Be reminded that today’s storage infrastructure is still running on a 3 decade old protocol called SCSI (or SBCCS for z/OS which is even older). Nothing wrong with that but it implies that shortcomings of this protocol needs to be circumvented. SCSI originally ran on a parallel bus which was 8-bit wide and hit performance limitations pretty quick. So they created “wide scsi” which ran on a 16-bit wide bus. With increase of the clock frequencies they pumped up the speed however the problem of distance limitations became more imminent and so they invented Fibre-Channel. By disassociating the SCSI command set from the physical layer the T10 committee came up with SCSI-3 which allowed the SCSI protocol to be transported over a serialized interface like FC which had a multitude of benefits like speed, distance and connectivity. The same thing happened with Escon in the mainframe world. Both the Escon command set (SBCCS now known as Ficon) as well as SCSI (on FC known as FCP) are now able to run on the FC-4 layer. Since Ethernet back then was extremely lossy this was no option for a strict lossless channel protocol with low latency requirements. Now that they have fixed up Ethernet a bit to allow for loss-less transport over a relatively fast interface they now map the entire stack into a mini-jumbo frame and the FCP-4 SCSI command and data sits in a FC encapsulated frame which in turn now sits in an Ethernet frame. (I still can’t find the reduction in complexity, if you can please let me know.)
What should have been done instead of introducing a fixer-upper like FCoE is that the industry should have come up with an entirely new concept of managing, transporting and storing data. This should have been created based on todays requirements which include security (like authentication and authorization), retention, (de-)duplication , removal of awareness of locality etc. Your data should reside in a container which is a unique entity on all levels from application to the storage and every mechanism in between. This container should be treated as per policy requirements encapsulated in that container and those policies are based on the content residing in there. This then allows for a multitude of properties to be applied to this container as described above and allows for far more effective transport

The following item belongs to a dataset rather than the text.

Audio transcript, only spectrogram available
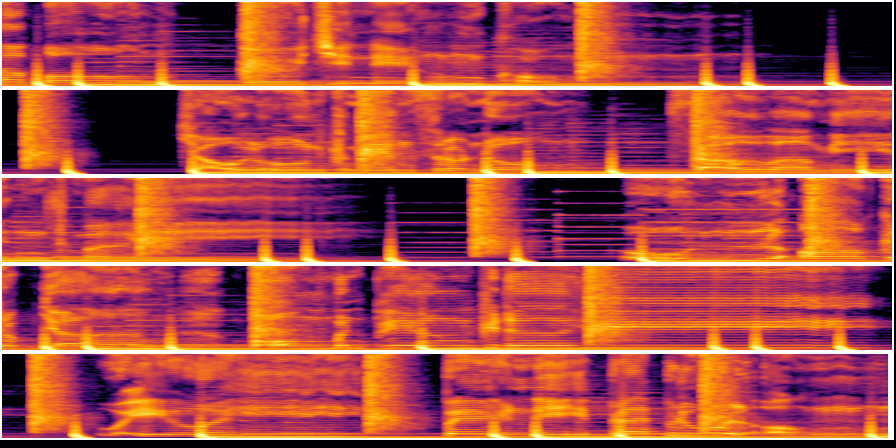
ថាបង គឺជានាងខំចោលអូនគ្មានស្រនងសាវាមានថ្មី អូនល្អគ្រប់យ៉ាងបងមិនភៀងក្តីវៃវៃពេលនេះប្រែប្រួលអងហើ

Now this may sound like trying to boil the ocean but try to think 10 years ahead. What will be beyond FCoE? Are we creating FCoEoXYZ? 5 Years ago I wrote a little piece called “The Future of Storage” which more or less introduced this concept. Since then nothing has happened in the industry to really solve the data growth issue. Instead the industry is stacking patch upon patch to circumvent current limitations (if any) or trying to generate a new revenue stream with something like the introduction of FCoE.

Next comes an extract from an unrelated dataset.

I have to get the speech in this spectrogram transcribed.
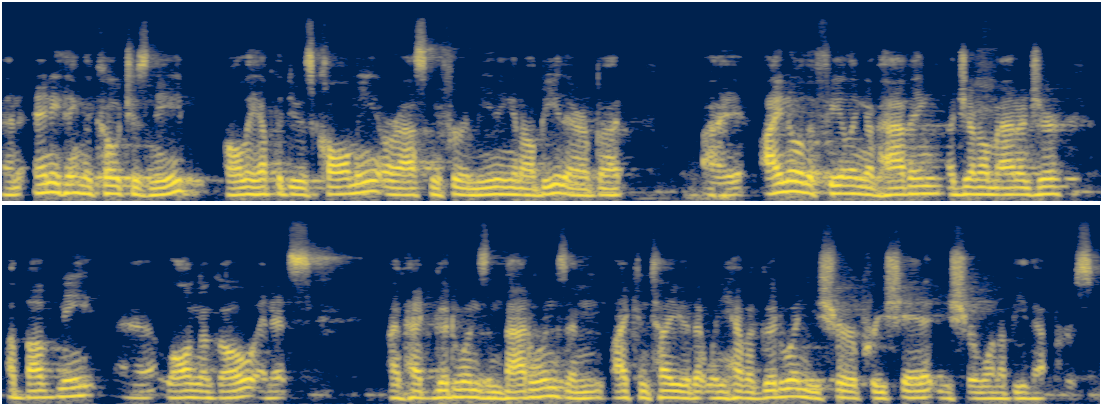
And anything the coaches need, all they have to do is call me or ask me for a meeting, and I'll be there. But I I know the feeling of having a general manager above me uh, long ago, and it's I've had good ones and bad ones, and I can tell you that when you have a good one, you sure appreciate it. You sure want to be that person.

Again, I don’t hold anything against FCoE from a technology perspective and I respect and admire Silvano Gai and the others at T11 what they’ve accomplished in little over three years but I think it’s a major step in the wrong direction. It had the wrong starting point and it tries to answer a question without anyone asking.
For all the above reasons I still do not advise to adopt FCoE and urge you to push your vendors and their engineering teams to come up with something that will really help you to run your business and not patching up “issues” you might not even have.
Constructive comments are welcome.
Erwin van Londen